United States District Court, D. Arizona
United States of America, Plaintiff/Respondent.
Christy V. Beltran, Defendant/Petitioner.
HONORABLE G. MURRAY SNOW, UNITED STATES DISTRICT JUDGE
REPORT AND RECOMMENDATION
Honorable John Z. Boyle United States Magistrate Judge
While Defendant was serving a state prison sentence, she was transferred to federal authorities pursuant to a writ of habeas corpus ad prosequendum. She was held for approximately eight months prior to federal sentencing. The Court sentenced her to 24 months imprisonment with credit for time served. The Federal Bureau of Prisons properly determined she was in state custody prior to sentencing and thus not entitled to time credit between execution of the writ and sentencing. Since the filing of her Motion, Defendant has also been released from custody. As detailed below, the Court recommends Defendant’s Motion to be released from prison be denied because it is moot. The Court also finds her claim fails on the merits.
II. Procedural History
On April 1, 2013, Defendant was sentenced in the State of Arizona to a term of imprisonment. (Doc. 1-1 at 10.) On July 3, 2013, she was transferred from the Arizona Department of Corrections to the United States Marshals Service (“USMS”) pursuant to a federal writ of habeas corpus ad prosequendum. (CR Doc. 8.) Defendant continued to be held by the USMS pending trial. (CR Doc. 9.) On February 24, 2014, Defendant was sentenced by this Court to 24 months imprisonment, “to run concurrently with the sentence imposed in Yavapai County Superior Court Case Number CR201380032, with credit for time served.” (CR Docs. 27, 28.)
On April 30, 2015, Defendant filed the instant Motion challenging the Federal Bureau of Prison’s (“BOP”) calculation of time served in CR-13-8067-PCT-GMS. (Doc. 1.) On July 28, 2015, the Government filed a Response asserting the Motion should be denied. (Doc. 4.) On September 11, 2015, Defendant filed a Reply. (Doc. 7.)
A petitioner’s claim for habeas corpus relief is moot if the petitioner is no longer in custody and no longer presents a case or controversy under Article III, § 2 of the Constitution.
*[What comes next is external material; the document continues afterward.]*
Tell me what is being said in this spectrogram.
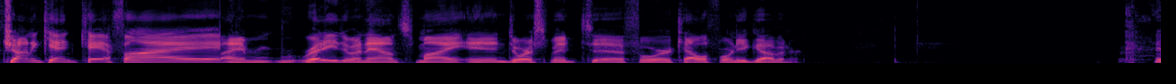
John and Ken, KFI. I am ready to announce my endorsement uh, for California governor.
Spencer v. Kemna, 523 U.S. 1, 7 (1998) (stating the “case-or-controversy requirement subsists through all stages of federal judicial proceedings . . . [and] [t]he parties must continue to have a ‘personal stake in the outcome’ of the lawsuit.”) (internal citations omitted); Kittel v. Thomas, 620 F.3d 949, 951-52 (9th Cir. 2010) (holding a habeas petition properly dismissed as moot where there was no legal issue remaining for the court to decide).
Here, Defendant requests that “this Court should order that Beltran should be released by the BOP.” (Doc. 1 at 5.) According to Defendant’s Reply submitted September 11, 2015, Defendant “has been released.” (Doc. 7.) Defendant is no longer in custody. Defendant’s request that she be released from BOP no longer presents a case or controversy under Article III, § 2 of the Constitution, and Defendant’s claim for habeas corpus relief is moot. See Nonnette v. Small, 316 F.3d 872, 876 (9th Cir. 2002) (finding Defendant’s “petition would have to be dismissed for lack of a case or controversy because he has fully served the period of incarceration that he is attacking.”).
The Government argues Defendant’s Motion should be denied because “Defendant previously waived her claim pursuant to her plea agreement, filed her Motion under the inapplicable Section, failed to exhaust her remedies within BOP, and contests by miscalculation the credit given by BOP.” (Doc. 4.) Here, the Court will only address the calculation of credit for time served because Defendant’s challenge fails on the merits.
Defendant’s sentence began, not surprisingly, after she was sentenced. See Schleining v. Thomas, 642 F.3d 1242, 1248 (9th Cir. 2011) (stating that a prisoner’s “federal sentence does not ‘commence’ until after he has been sentenced in federal court”). Defendant was entitled to credit for time served pursuant to 18 U.S.C. § ...